The host benevolent, proudly touting his family’s many virtues…….but the smiles don’t reach the eyes.
She’s always gets into work the earliest, often the last to leave.
She’s never says anything when they pull her leg or diss her ideas.
She takes her boss’s ribbing and her colleagues comments with the right spirit and roll of the eyes at their infantile behaviour……but the smiles don’t reach the eyes.

She’s the life of the party, the one who gets everyone on the dance floor.
She loves an adventure and doesn’t actually mind hanging out with his friends all day, every day and the weekends as well.
She missed her mum’s birthday because his sister wanted to do dinner that one day, but she’s okay with it, really……but the smiles don’t reach the eyes.

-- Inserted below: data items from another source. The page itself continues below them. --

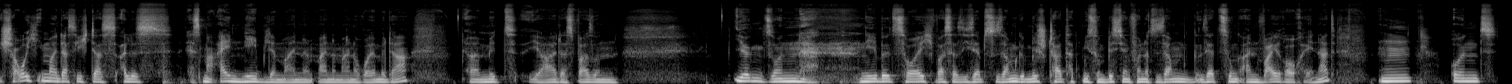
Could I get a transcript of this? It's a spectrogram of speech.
schaue ich immer, dass ich das alles erstmal einneble, meine, meine, meine Räume da. Äh, mit, ja, das war so ein irgend so ein Nebelzeug, was er sich selbst zusammengemischt hat, hat mich so ein bisschen von der Zusammensetzung an Weihrauch erinnert. Mm, und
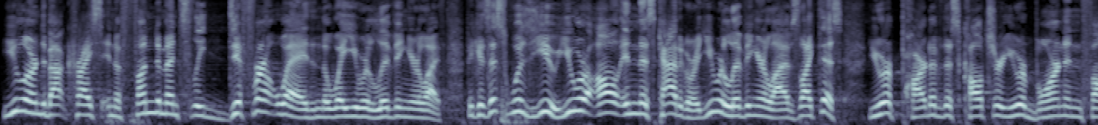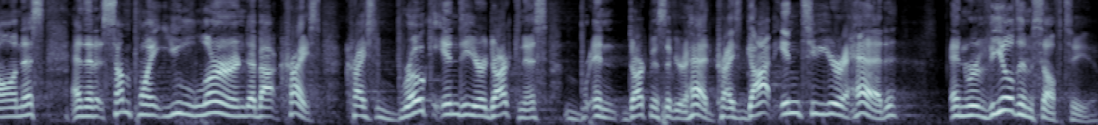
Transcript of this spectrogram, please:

She is always busy looking after everyone, but him most of all. 
She somehow manages to make sure eyes.jpg everything works out the way he likes it, all the time.
Its been so many years, so many- but nothing has changed for him- she makes sure of it. 
She never complains, though she’s never got time for herself, she’s getting older too.
She just soldiers on…..but the smiles don’t reach the eyes.

Look behind those smiles- the one’s that don’t reach the eyes.
Look out for what the eyes want to say, without saying it out aloud.
Offer support, not judgement
Offer time, not advise
When it is the one closest to you that inflicts the wound of any kind, it’s the hardest to confront. 
For the known devil is easier to deal with than the unknown.
But if your smiles have not reached your eyes in a long time, 
It’s time to look in the mirror and see what the eyes are really trying to say.

As I prepare to deliver a leadership program for emerging community leaders on the Prevention of Violence against Women along with Dr Peter Strekker, for AMES Australia, one of the most critical things that I’d like the 30 participants to take away from the program is the ability to support unconditionally and give time unreservedly.

The Pitfalls is a series that I have been working on, based on some of the common scenarios I have seen in my work over the last many years. Some of them have left me very angry and frustrated. The line between immense frustration and intense anger is so fine, you nearly always miss it and feel terrible afterwards. With this series, if a few become more aware, it would go a long way in making me feel a bit more hopeful